And by including that, it’s enough to anchor the reader in the period without overwhelming them with describing furniture.
Have you selected your new book’s next New York City landmark?
Since January, I’ve been researching and writing a book set at the Met Museum.
In fact, we even took a trip to Egypt to do some research.
It’s set at the Egyptian wing of the Met Museum from the point of view of an associate curator.
It’s also from the point of view of an assistant at the Met Gala, at the party of the year even in the seventies!
And so these two very different people have to team up to figure out who stole an artifact.
It’s a mix of glamor and mummies, so we’ll see how it goes.
New to Fiona Davis? Here are some answers to your most frequently asked questions!
What are the best Fiona Davis books?
My favorite book by Fiona Davis is The Spectacular. I also highly recommend The Lions of Fifth Avenue and The Masterpiece as beautiful escapes.
Her highest-rated novel on GoodReads is her latest book, The Spectacular.
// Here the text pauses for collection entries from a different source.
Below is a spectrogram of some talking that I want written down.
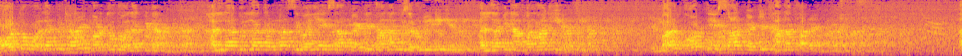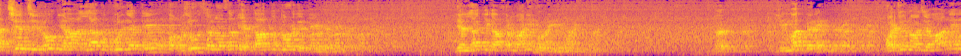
عورتوں کو الگ بٹھائیں، مردوں کو الگ بٹھائیں۔ ہلہ گلا کرنا سوائیاں ایک ساتھ بیٹھ کے کھانا کوئی ضروری نہیں ہے۔ اللہ کی نافرمانی ہے۔ مرد عورتیں ایک ساتھ بیٹھ کے کھانا کھا رہے ہیں۔ اچھے اچھے لوگ یہاں اللہ کو بھول جاتے ہیں اور حضور صلی اللہ علیہ وسلم کے احکام کو توڑ دیتے ہیں۔ یہ اللہ کی نافرمانی ہو رہی ہے۔ ہمت کریں۔ اور جو نوجوان ہیں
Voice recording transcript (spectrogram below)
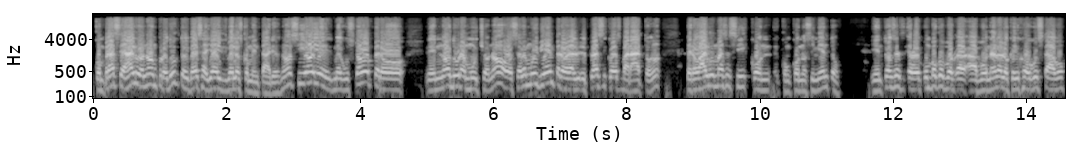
compraste algo, ¿no? Un producto y ves allá y ves los comentarios, ¿no? Sí, oye, me gustó, pero eh, no dura mucho, ¿no? O se ve muy bien, pero el, plástico es barato, ¿no? Pero algo más así con, conocimiento. Y entonces, eh, un poco abonando a lo que dijo Gustavo,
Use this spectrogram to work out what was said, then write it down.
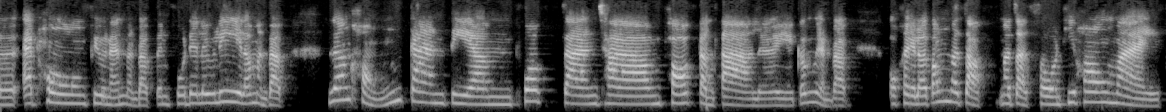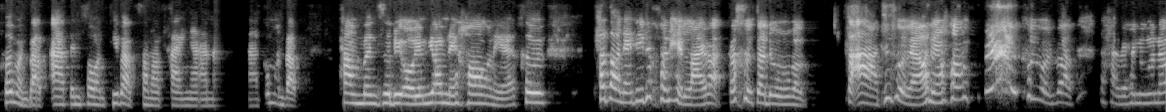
อ at home feel นั้นเหมือนแบบเป็น food delivery แล้วเหมือนแบบเรื่องของการเตรียมพวกจานชาม prop ต่าง ๆ เลยอย่างเงี้ยก็เหมือนแบบโอเค เราต้องมาจับมาจัดโซนที่ห้องใหม่ เพื่อเหมือนแบบอ่าเป็นโซนที่แบบสำหรับถ่ายงานนะก็เหมือนแบบทำเป็นสตูดิโอย่อมๆในห้องเนี้ยคือ ถ้าตอนเนี้ยที่ทุกคนเห็นไลฟ์อะก็คือจะดูแบบ สะอาดที่สุดแล้วในห้องคือเหมือนแบบหันไปทางนู้นนะ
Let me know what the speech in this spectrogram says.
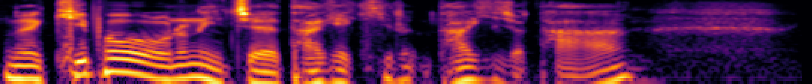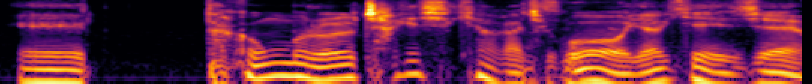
근데 기본은 이제 닭의 기름, 닭이죠, 닭. 이 닭국물을 차게 시켜가지고 여기에 이제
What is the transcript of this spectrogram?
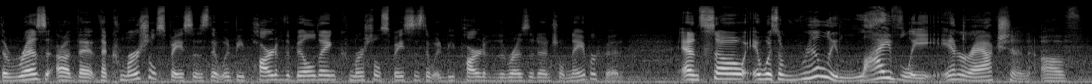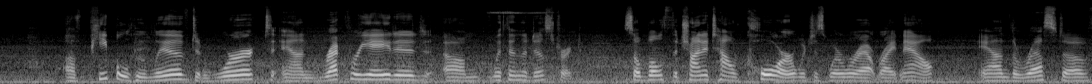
the res uh, the, the commercial spaces that would be part of the building, commercial spaces that would be part of the residential neighborhood. And so it was a really lively interaction of of people who lived and worked and recreated um, within the district. So both the Chinatown core, which is where we're at right now, and the rest of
What Fiona Davis Movies Are Coming Out?
At this time, there are no movie or tv adaptations planned.
We will update this when it happens because we know it will.
Is it necessary to read Fiona Davis’s books in a specific order?
No, each book is a standalone story.
What are the Fiona Davis books in the order published?
Books in order:
- The Dollhouse (2016)
- The Address (2017)
- The Masterpiece (2018)
- The Chelsea Girls (2019)
- The Lions of Fifth Avenue (2020)
- The Magnolia Palace (2022)
- The Spectacular (2023)
- Stories from Suffragette City (2020)- Historical Fiction Anthology Series
- A Wild Rose- Amazon Original Stories (2022)